#### Task to complete:
Begin at the line containing "Put the speech" and copy each line exactly through the end of the records, leaving out what comes before.

#### Supplied material:
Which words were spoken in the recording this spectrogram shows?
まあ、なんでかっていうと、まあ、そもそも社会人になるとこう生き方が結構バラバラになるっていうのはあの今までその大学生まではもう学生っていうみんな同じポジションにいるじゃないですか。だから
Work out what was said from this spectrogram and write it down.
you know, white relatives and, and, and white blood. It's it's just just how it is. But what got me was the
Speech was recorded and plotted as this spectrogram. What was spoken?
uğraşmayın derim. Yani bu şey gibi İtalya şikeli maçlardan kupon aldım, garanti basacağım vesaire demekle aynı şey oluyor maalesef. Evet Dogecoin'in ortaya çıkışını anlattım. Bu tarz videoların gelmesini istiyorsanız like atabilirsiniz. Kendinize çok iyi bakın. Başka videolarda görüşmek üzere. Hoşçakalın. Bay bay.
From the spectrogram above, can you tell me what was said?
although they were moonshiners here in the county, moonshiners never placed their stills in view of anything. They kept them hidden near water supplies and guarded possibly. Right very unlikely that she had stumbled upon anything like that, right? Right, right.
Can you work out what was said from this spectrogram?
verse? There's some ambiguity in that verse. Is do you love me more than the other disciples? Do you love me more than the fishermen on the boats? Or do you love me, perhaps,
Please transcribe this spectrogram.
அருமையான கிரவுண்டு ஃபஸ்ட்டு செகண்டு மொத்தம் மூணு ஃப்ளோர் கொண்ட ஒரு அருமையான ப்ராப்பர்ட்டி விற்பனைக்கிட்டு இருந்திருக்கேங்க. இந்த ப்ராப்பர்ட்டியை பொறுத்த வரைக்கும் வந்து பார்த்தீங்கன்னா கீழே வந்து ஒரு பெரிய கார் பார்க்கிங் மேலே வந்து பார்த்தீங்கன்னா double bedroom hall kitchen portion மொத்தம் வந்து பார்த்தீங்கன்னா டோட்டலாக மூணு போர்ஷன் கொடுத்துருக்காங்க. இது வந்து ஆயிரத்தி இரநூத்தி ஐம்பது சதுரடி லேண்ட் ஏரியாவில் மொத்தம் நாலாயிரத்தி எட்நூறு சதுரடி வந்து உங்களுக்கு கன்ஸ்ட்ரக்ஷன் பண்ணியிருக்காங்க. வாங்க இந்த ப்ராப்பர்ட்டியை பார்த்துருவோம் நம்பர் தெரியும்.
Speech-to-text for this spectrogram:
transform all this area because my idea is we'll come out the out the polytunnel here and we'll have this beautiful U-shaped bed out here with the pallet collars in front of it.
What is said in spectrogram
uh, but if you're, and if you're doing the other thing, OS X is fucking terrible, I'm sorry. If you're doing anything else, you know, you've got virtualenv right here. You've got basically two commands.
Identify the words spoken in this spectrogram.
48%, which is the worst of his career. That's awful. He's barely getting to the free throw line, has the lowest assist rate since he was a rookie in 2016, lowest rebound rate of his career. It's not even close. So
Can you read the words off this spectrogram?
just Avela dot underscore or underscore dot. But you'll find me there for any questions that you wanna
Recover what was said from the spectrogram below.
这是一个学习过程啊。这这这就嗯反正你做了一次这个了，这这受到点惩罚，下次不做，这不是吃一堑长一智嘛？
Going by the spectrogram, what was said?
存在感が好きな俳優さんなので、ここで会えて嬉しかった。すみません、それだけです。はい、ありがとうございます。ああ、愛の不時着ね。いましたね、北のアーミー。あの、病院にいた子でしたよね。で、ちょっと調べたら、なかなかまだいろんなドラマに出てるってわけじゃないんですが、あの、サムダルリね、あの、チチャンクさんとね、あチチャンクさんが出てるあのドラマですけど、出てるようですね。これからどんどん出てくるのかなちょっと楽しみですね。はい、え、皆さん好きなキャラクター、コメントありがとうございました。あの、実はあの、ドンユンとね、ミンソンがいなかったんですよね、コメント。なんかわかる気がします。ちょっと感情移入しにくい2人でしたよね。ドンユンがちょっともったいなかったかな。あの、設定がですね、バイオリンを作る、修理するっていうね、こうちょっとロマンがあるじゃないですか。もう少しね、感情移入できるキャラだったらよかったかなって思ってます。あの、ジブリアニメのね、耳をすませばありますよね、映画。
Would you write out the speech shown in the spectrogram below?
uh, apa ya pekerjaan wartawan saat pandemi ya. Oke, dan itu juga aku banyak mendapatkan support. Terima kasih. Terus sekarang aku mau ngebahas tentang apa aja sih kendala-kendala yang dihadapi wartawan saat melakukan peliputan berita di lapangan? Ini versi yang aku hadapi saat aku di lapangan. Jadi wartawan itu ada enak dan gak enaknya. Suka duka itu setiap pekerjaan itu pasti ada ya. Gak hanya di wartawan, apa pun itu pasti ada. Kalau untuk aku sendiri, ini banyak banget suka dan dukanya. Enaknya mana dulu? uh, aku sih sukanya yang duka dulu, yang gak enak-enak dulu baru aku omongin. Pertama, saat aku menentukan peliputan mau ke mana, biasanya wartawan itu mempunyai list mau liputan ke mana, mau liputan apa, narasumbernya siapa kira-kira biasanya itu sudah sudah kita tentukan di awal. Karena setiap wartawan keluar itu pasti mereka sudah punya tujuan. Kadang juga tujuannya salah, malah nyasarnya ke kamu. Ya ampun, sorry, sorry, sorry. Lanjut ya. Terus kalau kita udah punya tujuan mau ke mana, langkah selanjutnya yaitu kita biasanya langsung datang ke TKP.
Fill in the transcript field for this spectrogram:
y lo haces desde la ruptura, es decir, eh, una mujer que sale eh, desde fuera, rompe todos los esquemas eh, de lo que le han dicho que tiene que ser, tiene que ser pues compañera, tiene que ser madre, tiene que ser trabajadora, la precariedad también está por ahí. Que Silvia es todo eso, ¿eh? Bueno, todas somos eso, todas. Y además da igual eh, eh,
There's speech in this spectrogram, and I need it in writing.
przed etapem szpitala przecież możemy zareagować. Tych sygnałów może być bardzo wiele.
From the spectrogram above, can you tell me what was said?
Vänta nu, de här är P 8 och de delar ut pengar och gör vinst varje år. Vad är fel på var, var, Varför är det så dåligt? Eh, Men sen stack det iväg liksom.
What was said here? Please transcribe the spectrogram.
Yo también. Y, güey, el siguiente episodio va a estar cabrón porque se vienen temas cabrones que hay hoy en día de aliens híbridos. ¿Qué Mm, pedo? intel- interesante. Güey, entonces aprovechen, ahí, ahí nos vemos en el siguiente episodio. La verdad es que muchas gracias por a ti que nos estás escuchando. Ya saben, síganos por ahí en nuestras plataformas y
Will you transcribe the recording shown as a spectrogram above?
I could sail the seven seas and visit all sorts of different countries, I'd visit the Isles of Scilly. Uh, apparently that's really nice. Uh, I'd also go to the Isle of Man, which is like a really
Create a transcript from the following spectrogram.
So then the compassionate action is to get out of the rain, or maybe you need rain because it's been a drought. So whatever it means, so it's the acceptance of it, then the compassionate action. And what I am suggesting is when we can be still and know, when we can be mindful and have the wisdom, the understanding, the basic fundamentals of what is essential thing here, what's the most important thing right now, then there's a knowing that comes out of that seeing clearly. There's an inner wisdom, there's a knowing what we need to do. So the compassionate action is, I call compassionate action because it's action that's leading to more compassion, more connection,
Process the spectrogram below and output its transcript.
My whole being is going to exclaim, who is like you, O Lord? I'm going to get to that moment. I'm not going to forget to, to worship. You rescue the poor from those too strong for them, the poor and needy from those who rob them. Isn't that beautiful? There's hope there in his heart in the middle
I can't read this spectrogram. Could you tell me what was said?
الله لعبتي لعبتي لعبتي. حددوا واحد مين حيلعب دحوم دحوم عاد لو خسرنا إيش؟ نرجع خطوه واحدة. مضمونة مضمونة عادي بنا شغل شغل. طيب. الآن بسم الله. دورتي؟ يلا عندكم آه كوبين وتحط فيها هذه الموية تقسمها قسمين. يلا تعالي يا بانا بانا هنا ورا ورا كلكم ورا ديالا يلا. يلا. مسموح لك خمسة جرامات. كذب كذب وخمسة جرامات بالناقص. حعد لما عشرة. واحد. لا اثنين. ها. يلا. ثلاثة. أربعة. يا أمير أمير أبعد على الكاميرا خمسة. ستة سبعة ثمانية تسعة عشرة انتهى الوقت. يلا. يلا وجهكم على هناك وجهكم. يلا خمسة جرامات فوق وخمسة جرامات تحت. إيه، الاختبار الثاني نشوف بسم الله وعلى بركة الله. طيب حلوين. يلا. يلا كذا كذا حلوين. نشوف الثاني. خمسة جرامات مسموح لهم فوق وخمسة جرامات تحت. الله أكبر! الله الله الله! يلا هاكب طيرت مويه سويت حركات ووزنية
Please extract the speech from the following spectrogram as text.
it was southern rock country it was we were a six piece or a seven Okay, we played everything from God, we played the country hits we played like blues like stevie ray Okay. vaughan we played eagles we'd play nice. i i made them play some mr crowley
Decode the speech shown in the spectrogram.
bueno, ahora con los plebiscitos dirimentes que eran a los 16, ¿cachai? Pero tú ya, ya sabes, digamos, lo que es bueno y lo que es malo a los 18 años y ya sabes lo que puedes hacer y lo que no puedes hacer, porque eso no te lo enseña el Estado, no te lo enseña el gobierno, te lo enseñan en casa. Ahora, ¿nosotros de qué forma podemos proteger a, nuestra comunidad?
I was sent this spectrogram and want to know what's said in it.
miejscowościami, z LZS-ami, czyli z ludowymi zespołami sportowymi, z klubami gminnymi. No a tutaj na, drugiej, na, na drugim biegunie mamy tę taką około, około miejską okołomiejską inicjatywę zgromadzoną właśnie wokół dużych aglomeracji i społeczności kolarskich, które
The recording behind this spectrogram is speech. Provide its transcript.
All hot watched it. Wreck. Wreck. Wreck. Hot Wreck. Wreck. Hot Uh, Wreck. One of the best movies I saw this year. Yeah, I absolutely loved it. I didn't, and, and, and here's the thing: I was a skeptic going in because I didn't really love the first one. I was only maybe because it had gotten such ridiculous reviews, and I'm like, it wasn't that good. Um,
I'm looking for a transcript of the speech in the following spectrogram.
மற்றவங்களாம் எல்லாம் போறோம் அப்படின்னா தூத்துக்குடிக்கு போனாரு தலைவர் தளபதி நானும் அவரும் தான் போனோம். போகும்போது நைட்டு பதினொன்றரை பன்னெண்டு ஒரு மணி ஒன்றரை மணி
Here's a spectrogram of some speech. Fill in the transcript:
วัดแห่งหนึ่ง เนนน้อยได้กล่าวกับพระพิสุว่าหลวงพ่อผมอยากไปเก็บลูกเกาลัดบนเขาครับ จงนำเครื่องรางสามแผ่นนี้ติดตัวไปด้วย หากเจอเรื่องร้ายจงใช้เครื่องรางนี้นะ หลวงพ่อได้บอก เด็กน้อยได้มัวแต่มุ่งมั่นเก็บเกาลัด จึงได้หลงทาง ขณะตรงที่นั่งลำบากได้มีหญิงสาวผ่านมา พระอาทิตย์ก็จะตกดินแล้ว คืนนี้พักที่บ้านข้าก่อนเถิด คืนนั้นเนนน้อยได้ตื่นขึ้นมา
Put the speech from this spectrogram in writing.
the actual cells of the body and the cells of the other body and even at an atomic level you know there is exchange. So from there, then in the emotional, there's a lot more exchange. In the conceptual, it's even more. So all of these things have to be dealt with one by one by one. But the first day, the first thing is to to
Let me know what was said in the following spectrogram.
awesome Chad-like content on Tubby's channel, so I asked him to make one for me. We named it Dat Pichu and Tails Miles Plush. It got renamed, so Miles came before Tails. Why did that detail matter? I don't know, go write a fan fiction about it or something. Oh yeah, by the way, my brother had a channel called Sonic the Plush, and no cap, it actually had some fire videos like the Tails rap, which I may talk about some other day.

#### Exercise solution:
Put the speech from this spectrogram in writing.
the actual cells of the body and the cells of the other body and even at an atomic level you know there is exchange. So from there, then in the emotional, there's a lot more exchange. In the conceptual, it's even more. So all of these things have to be dealt with one by one by one. But the first day, the first thing is to to
Let me know what was said in the following spectrogram.
awesome Chad-like content on Tubby's channel, so I asked him to make one for me. We named it Dat Pichu and Tails Miles Plush. It got renamed, so Miles came before Tails. Why did that detail matter? I don't know, go write a fan fiction about it or something. Oh yeah, by the way, my brother had a channel called Sonic the Plush, and no cap, it actually had some fire videos like the Tails rap, which I may talk about some other day.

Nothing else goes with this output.